In 2012, Pemex announced some major oil discoveries in a new exploration region with its first two Ultra Deep Water exploration wells. The first achieved the deepest well ever drilled in Mexico to a depth of 6,119 m and the second achieved drilling in the deepest water depth at 2,900 m. These wells have confirmed that Perdido has a high potential for commercial production. This reservoir was found in Lower Tertiary geological system.
Problems incurred while drilling out from under the large casing sizes (22”, 18”, 16”) with tandem hole enlargement bottom hole assemblies. Shallow reservoirs need to be evaluated for hydrocarbon potential, but these shallow hole sections are in very large hole sizes that require optimizing the drilling and formation evaluation. The objective here is to drill, evaluate and enlarge with the same BHA. During the same trip, the simultaneous enlargement of the hole is made to avoid a second under reaming trip (22”, 20”, 17 ½”, 16 ½”, 13 ½”).
The shallow vertical depth of the reservoirs and the shallow geohazards requires a directional well design avoids the shallow hazards and the directional build section is intended to intersect the drilling target. An alternative strategy is to acquire the full suite of wireline logs in a dedicated 12 ¼” pilot hole. Subsequently, an under-reaming trip is made for the hole enlargement. This second option is also very time consuming.
The drilling group has evolved a tandem drilling assembly from traditional hole enlargements of 17½”x20" or 12¼”x 14 3/4" to more complex simultaneous drilling and hole enlargements BHA’s of 12 ¼”x 16 ½”x20” or 12 ¼”x14½”x17 ½”. These new assemblies incorporate the rotary steerable system with mechanical and hydraulic hole openers, plus a complete set of LWD measurements for supporting the real time formation and geo-mechanical evaluation. This combination assures that in one run, the hole is drilled, evaluated, and enlarged, reducing well bore stability risk, and saves time and resources.
Significance of Subject Matter
Pemex evaluated the reservoirs in the discovery of commercial quantities of hydrocarbons that can possibly double the oil reserves of Mexico
Vallejo, Victor Gerardo (Pemex E&P) | Olivares, Aciel (Pemex) | Crespo Hdez, Pablo (Pemex E&P) | Roman, Eduardo R. (Pemex E&P) | Maia, Claudio Rogerio Tigre (Halliburton) | Guajardo, Michael (Halliburton)
A well testing operation was performed to confirm productivity potential in an ultra-deepwater area where a 5660-ft exploratory well had been drilled.
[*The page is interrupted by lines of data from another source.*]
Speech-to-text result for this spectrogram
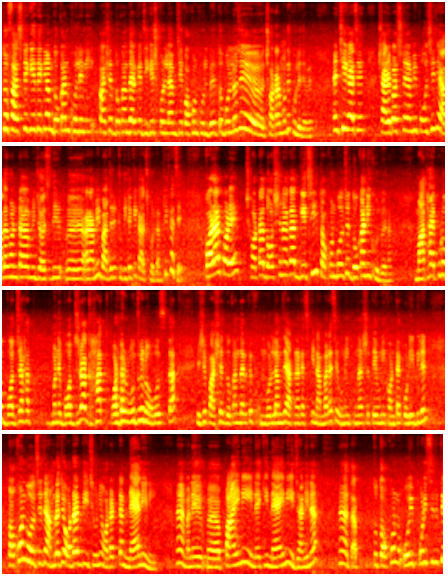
তো ফার্স্টে গিয়ে দেখলাম দোকান খোলেনি। পাশের দোকানদারকে জিজ্ঞেস করলাম যে কখন খুলবে? তো বলল যে ছটার মধ্যে খুলে যাবে। আমি, ঠিক আছে। সাড়ে পাঁচটায় আমি পৌঁছেছি আধা ঘণ্টা আমি জয়সিদির আর আমি বাজারে টুকিটাকি কাজ করলাম ঠিক আছে? করার পরে ছটা দশে নাগাদ গেছি তখন বলছে দোকানই খুলবে না। মাথায় পুরো বজ্রাহাত মানে বজ্রাঘাত পড়ার মতন অবস্থা। এসে পাশের দোকানদারকে বললাম যে আপনার কাছে কি নাম্বার আছে? উনি ওনার সাথে উনি কন্ট্যাক্ট করিয়ে দিলেন। তখন বলছে যে আমরা যে অর্ডার দিয়েছি উনি অর্ডারটা নেনই হ্যাঁ মানে পাইনি নাকি নেয়নি জানি না। হ্যাঁ তা তো তখন ওই পরিস্থিতিতে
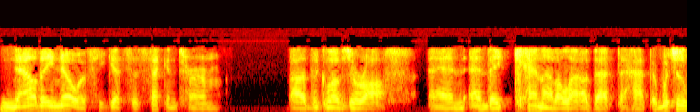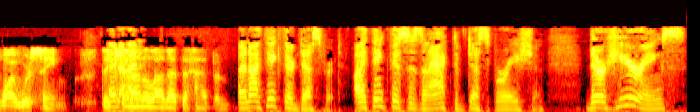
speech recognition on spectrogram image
now they know if he gets a second term, uh, the gloves are off. And and they cannot allow that to happen, which is why we're seeing they And cannot I- allow that to happen. And I think they're desperate. I think this is an act of desperation. Their hearings,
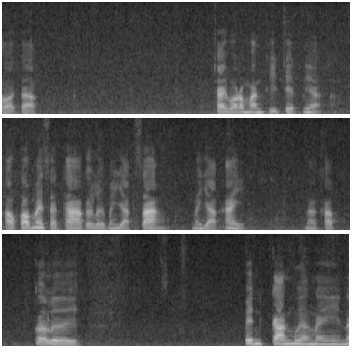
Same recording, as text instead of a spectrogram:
ต่อจากชัยวรมันที่เจ็ดเนี่ยเขาก็ไม่ศรัทธาก็เลยไม่อยากสร้างไม่อยากให้นะครับ ก็เลย เป็นการเมืองในใน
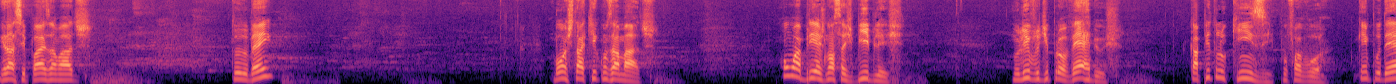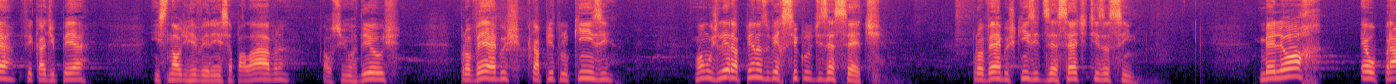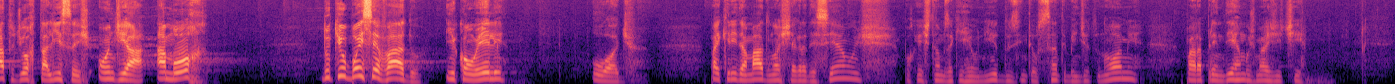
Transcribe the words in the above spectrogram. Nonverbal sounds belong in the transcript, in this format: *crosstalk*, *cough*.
Graça e paz, amados. Tudo bem? Bom estar aqui com os amados. Vamos abrir as nossas Bíblias no livro de Provérbios, capítulo 15, por favor. Quem puder ficar de pé, em sinal de reverência à palavra, ao Senhor Deus. Provérbios, capítulo 15. Vamos ler apenas o versículo 17. Provérbios 15, 17 diz assim: Melhor é o prato de hortaliças onde há amor do que o boi cevado e com ele o ódio. Pai querido amado, nós te agradecemos porque estamos aqui reunidos em teu santo e bendito nome para aprendermos mais de ti.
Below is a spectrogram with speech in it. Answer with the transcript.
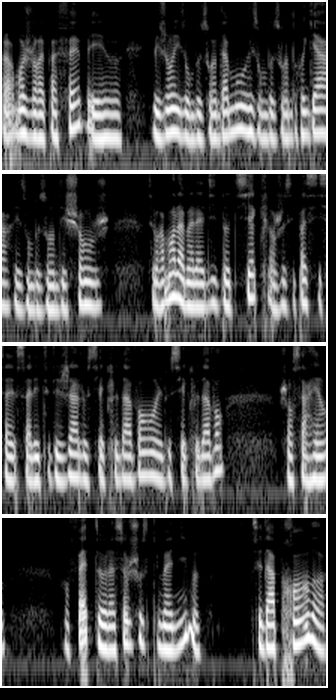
Alors moi, je ne l'aurais pas fait, mais les gens, ils ont besoin d'amour, ils ont besoin de regard, ils ont besoin d'échanges. C'est vraiment la maladie de notre siècle. Je ne sais pas si ça, ça l'était déjà le siècle d'avant et le siècle d'avant. J'en sais rien. En fait, euh, la seule chose qui m'anime, c'est d'apprendre,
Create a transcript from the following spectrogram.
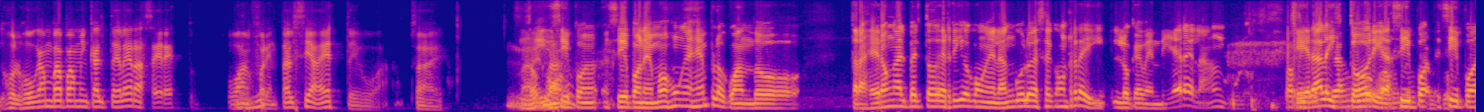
Hulk Hogan va para mi cartelera a hacer esto, o a enfrentarse a este, o a, ¿sabes? Sí, si, pon- si ponemos un ejemplo, cuando trajeron a Alberto de Río con el ángulo ese con Rey, lo que vendía era el ángulo, Papi, era la ángulo historia. Si, po- si po-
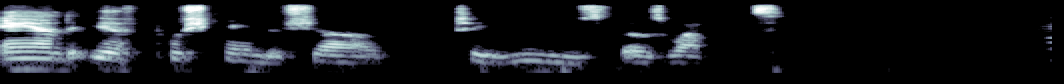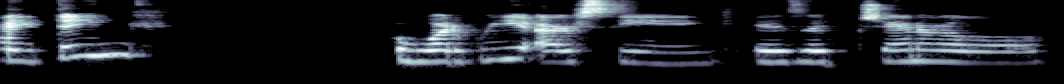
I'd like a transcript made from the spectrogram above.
And if push came to shove to use those weapons? I think what we are seeing is a general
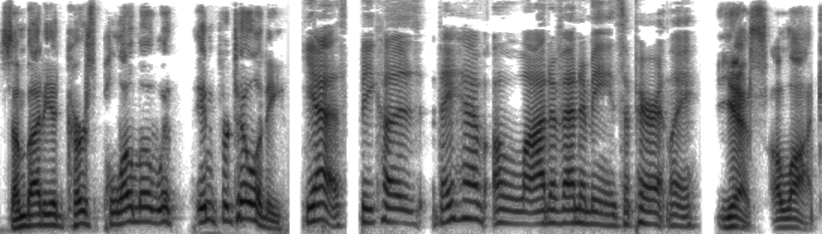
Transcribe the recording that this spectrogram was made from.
somebody had cursed Paloma with infertility. Yes, because they have a lot of enemies, apparently. Yes, a lot.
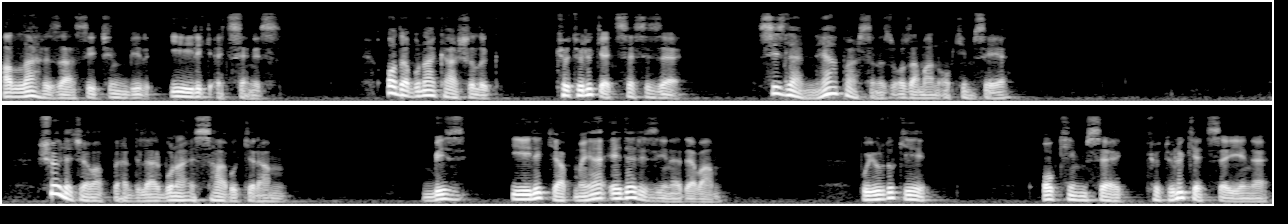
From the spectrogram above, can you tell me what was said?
Allah rızası için bir iyilik etseniz, o da buna karşılık kötülük etse size, sizler ne yaparsınız o zaman o kimseye? Şöyle cevap verdiler buna eshab-ı kiram. Biz iyilik yapmaya ederiz yine devam. Buyurdu ki, o kimse kötülük etse yine,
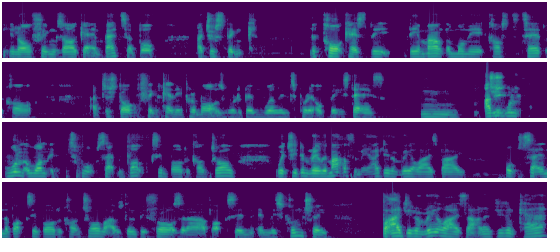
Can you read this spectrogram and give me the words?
you know things are getting better. But I just think the court case, the the amount of money it costs to take the court, I just don't think any promoters would have been willing to put it up these days. Mm. And they wouldn't, wouldn't have wanted to upset the boxing board of control, which it didn't really matter for me. I didn't realise by upsetting the boxing board of control that I was going to be frozen out of boxing in this country. But I didn't realise that and I didn't care.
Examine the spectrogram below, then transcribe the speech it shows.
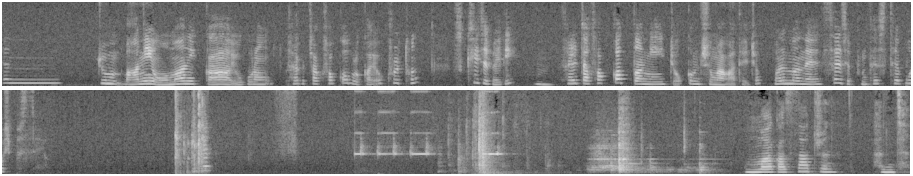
짠! 좀 많이 warm하니까 이거랑 살짝 섞어볼까요? Cool tone? 스퀴즈베리? 음, 살짝 섞었더니 조금 중화가 되죠? 오랜만에 새 제품 테스트해보고 싶었어요. 끝! 엄마가 싸준 반찬.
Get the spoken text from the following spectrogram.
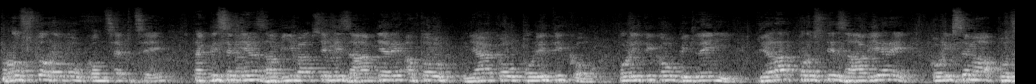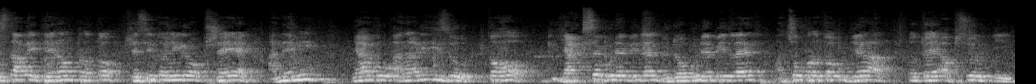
prostorovou koncepci, tak by se měl zabývat těmi záměry a tou nějakou politikou, politikou bydlení. Dělat prostě závěry, kolik se má postavit jenom proto, že si to někdo přeje a nemít nějakou analýzu toho, jak se bude bydlet, kdo bude bydlet a co pro to udělat, no to je absurdní.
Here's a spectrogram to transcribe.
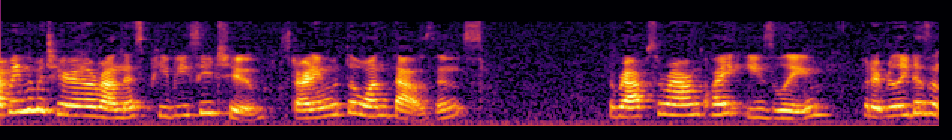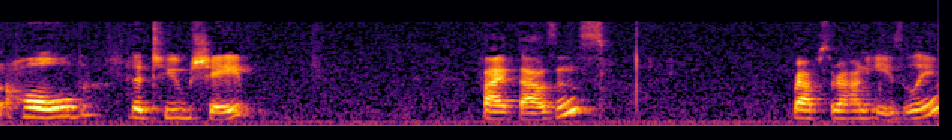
Wrapping the material around this PVC tube, starting with the 1000s, it wraps around quite easily, but it really doesn't hold the tube shape. 5000s, wraps around easily.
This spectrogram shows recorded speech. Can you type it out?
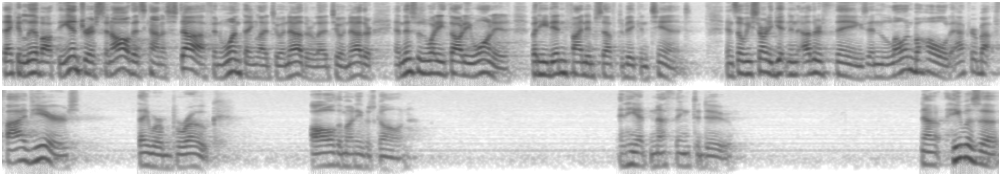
they could live off the interest and all this kind of stuff. And one thing led to another, led to another. And this was what he thought he wanted, but he didn't find himself to be content. And so he started getting in other things. And lo and behold, after about five years, they were broke all the money was gone. And he had nothing to do. Now, he was a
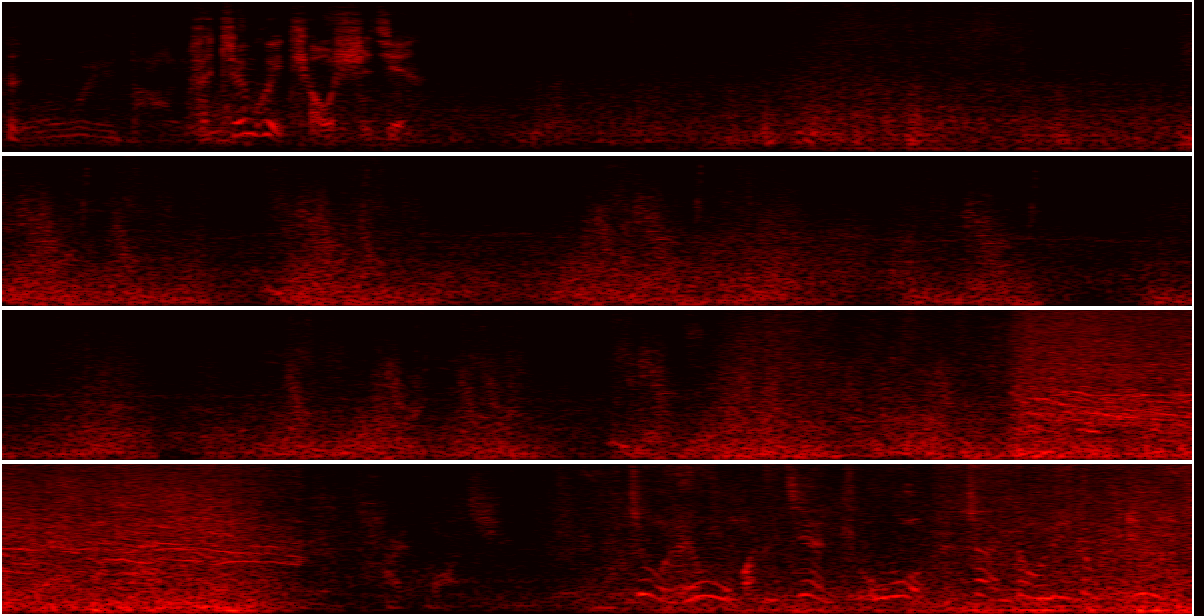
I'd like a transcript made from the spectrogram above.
我为大领还真会挑时间。就连我的建筑物战斗力都比你强。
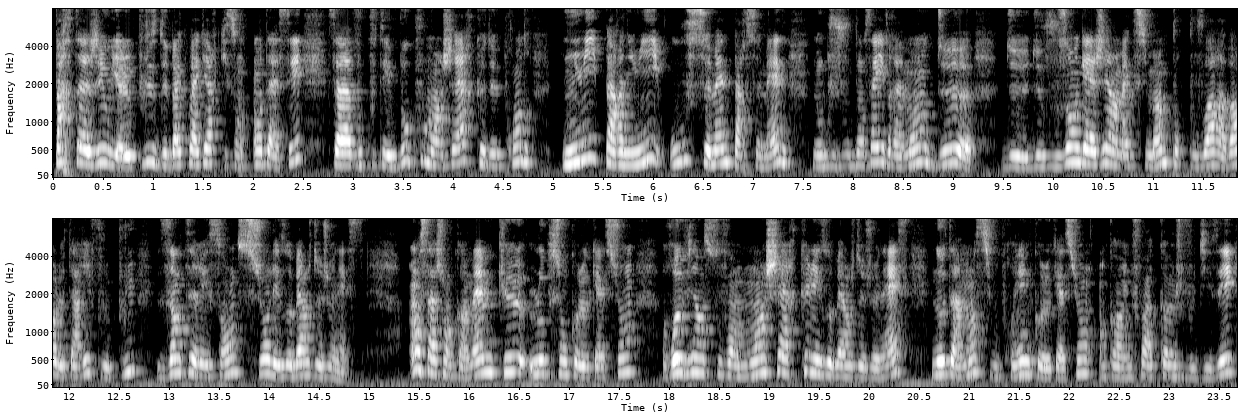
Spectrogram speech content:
partagée où il y a le plus de backpackers qui sont entassés, ça va vous coûter beaucoup moins cher que de prendre nuit par nuit ou semaine par semaine. Donc je vous conseille vraiment de, de, vous engager un maximum pour pouvoir avoir le tarif le plus intéressant sur les auberges de jeunesse en sachant quand même que l'option colocation revient souvent moins cher que les auberges de jeunesse, notamment si vous prenez une colocation, encore une fois, comme je vous le disais,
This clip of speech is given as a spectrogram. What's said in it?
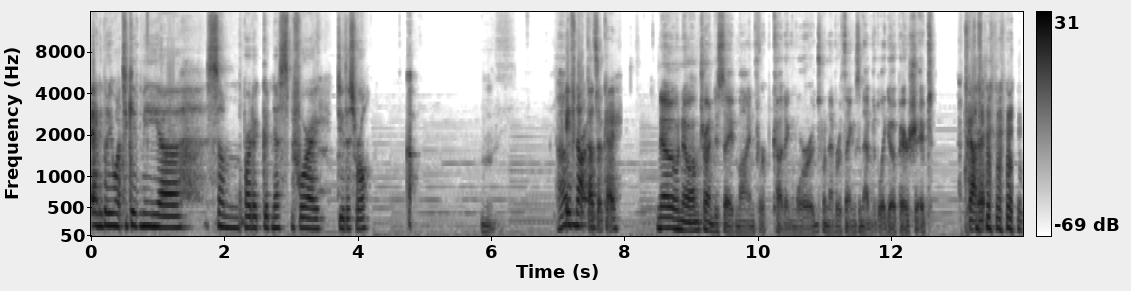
Anybody want to give me uh, some bardic goodness before I do this roll? if not, that's okay. No, no, I'm trying to save mine for cutting words whenever things inevitably go pear shaped. Got it.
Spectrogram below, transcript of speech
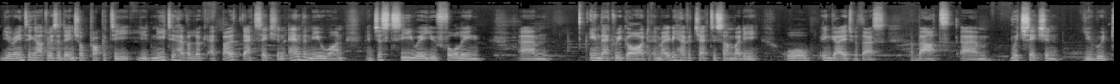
you're renting out residential property, you need to have a look at both that section and the new one and just see where you're falling um, in that regard and maybe have a chat to somebody or engage with us about um, which section you would,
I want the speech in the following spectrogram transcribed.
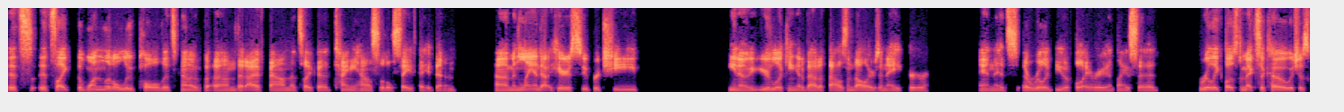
it's it's like the one little loophole that's kind of um, that I've found that's like a tiny house little safe haven. Um, and land out here is super cheap. You know, you're looking at about a thousand dollars an acre and it's a really beautiful area. And like I said, really close to Mexico, which is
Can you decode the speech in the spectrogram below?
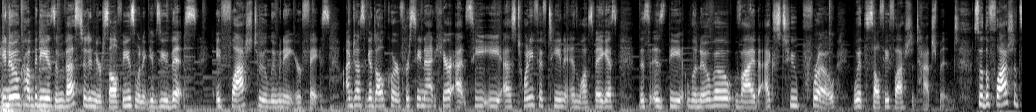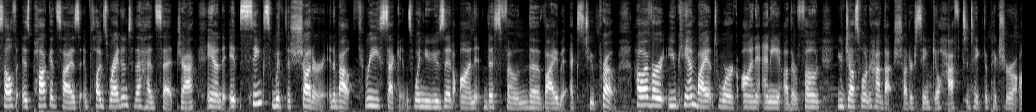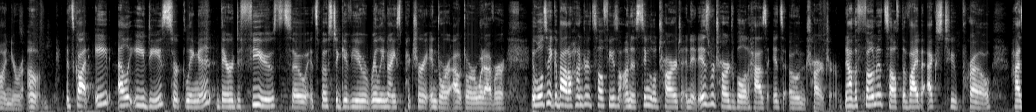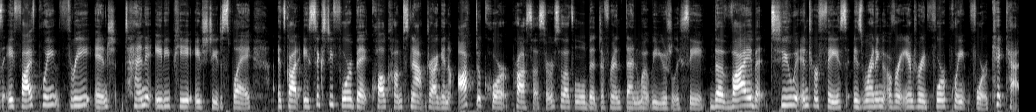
You know a company is invested in your selfies when it gives you this a flash to illuminate your face. I'm Jessica Dolcourt for CNET here at CES 2015 in Las Vegas. This is the Lenovo Vibe X2 Pro with selfie flash attachment. So the flash itself is pocket sized, it plugs right into the headset jack, and it syncs with the shutter in about three seconds when you use it on this phone, the Vibe X2 Pro. However, you can buy it to work on any other phone. You just won't have that shutter sync. You'll have to take the picture on your own. It's got eight LEDs circling it. They're diffused, so it's supposed to give you a really nice picture, indoor, outdoor, whatever. It will take about 100 selfies on a single charge, and it is rechargeable. It has its own charger. Now, the phone itself, the Vibe X2 Pro, has a 5.3 inch 1080p HD display. It's got a 64-bit Qualcomm Snapdragon octa-core processor, so that's a little bit different than what we usually see. The Vibe 2 interface is running over Android 4.4 KitKat.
This was a gas well, drilled from a semi-submersible drilling rig. As well testing from submersible rigs is a critical and sensitive operation; all planning had been carefully reviewed by the operator to ensure a safe, environmentally friendly operation.
The formation of hydrate plugs during ultra deepwater well testing is a critical concern, since water can be trapped and form a solid crystalline structure around gas when there are low temperatures near the mud line. This hydrate formation is a common occurrence in deepwater drilling operations, particularly while using water-based mud. Thermo-dynamic inhibition may not be effective in these cases, as several limitations in achieving the required injection rate exist.
Oilwell testing operations in deep and ultra-deep water have become common practice around the world, and vast experience with these types of operations has been acquired; experience with gas wells, however, has not been as comprehensive, and only a few gas wells have been tested under the conditions presented in this type of scenario. Because of the low number of gas wells tested in these deepwater conditions, best practice information is limited.
The intention of this paper is to present a case history and the lessons learned during a well testing operation in which water production in the gas-well was greater than anticipated during the clean-up period. A massive hydrate plug was formed while coiled tubing was being pulled out of hole, and the coiled tubing became stuck. The steps taken to free the coiled tubing will be discussed, and the discussion will include:
• Conditions that must be present to form hydrates
• How the problem in this case was resolved
• How to help prevent hydrate formation
• Best practices for well testing in deep-water gas wells to maintain safety and economic viability.
This case history discusses a gas well being drilled with a semi-submersible drilling rig in ultra deep water, offshore Mexico.